  4. Thanks to their flexibility, soft robotic devices offer critical advantages over rigid robots, allowing adaptation to uncertainties in the environment. As such, soft robots enable various intriguing applications, including human-safe interaction devices, soft active rehabilitation devices, and soft grippers for pick-and-place tasks in industrial environments. In most cases, soft robots use pneumatic actuation to inflate the channels in a compliant material to obtain the movement of the structure. However, due to their flexibility and nonlinear behavior, as well as the compressibility of air, controlled movements of the soft robotic structure are difficult to attain. Obtaining physically-based mathematical models, which would enable the development of suitable control approaches for soft robots, constitutes thus a critical challenge in the field. The aim of this work is, therefore, to predict the movement of a pneumatic soft robot by using a data-driven approach based on the Koopman operator framework. The Koopman operator allows simplifying a nonlinear system by“lifting” its dynamics into a higher dimensional space, where its behavior can be accurately approximated by a linear model, thus allowing a significant reduction of the complexity of the design of the resulting controllers.

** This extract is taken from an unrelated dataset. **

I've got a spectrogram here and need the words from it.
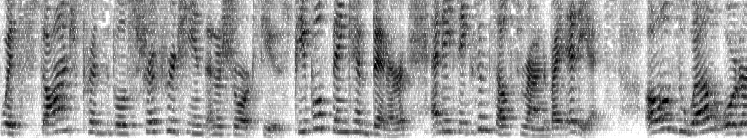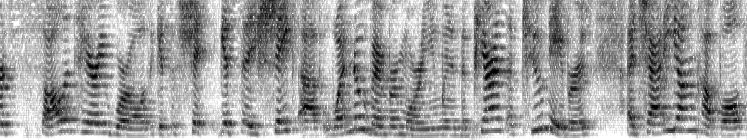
with staunch principles, strict routines, and a short fuse. People think him bitter, and he thinks himself surrounded by idiots. Ove's well-ordered, solitary world gets a, gets a shake-up one November morning when the appearance of two neighbors, a chatty young couple,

  5. A fundamental challenge in the field of modular and collective robots is balancing the trade-off between unit- level simplicity, which allows scalability, and unit-level function- ality, which allows meaningful behaviors of the collective. At the same time, a challenge in the field of soft robotics is creating untethered systems, especially at a large scale with many controlled degrees of freedom (DOF). As a contribution toward addressing these challenges, here we present an untethered, soft cellular robot unit. A single unit is simple and one DOF, yet can increase its volume by 8x and apply substantial forces to the environment, can modulate its surface friction, and can switch its unit-to-unit cohesion while agnostic to unit-to- unit orientation. As a soft robot, it is robust and can achieve untethered operation of its DOF. We present the design of the unit, a volumetric actuator with a perforated strain-limiting fabric skin embedded with magnets surrounding an elastomeric membrane, which in turn encompasses a low-cost micro-pump, battery, and control electronics. We model and test this unit and show simple demonstrations of three-unit configurations that lift, crawl, and perform plate manipulation. Our untethered, soft cellular robot unit lays the foundation for new robust soft robotic collectivesmore »that have the potential to apply human-scale forces to the world.« less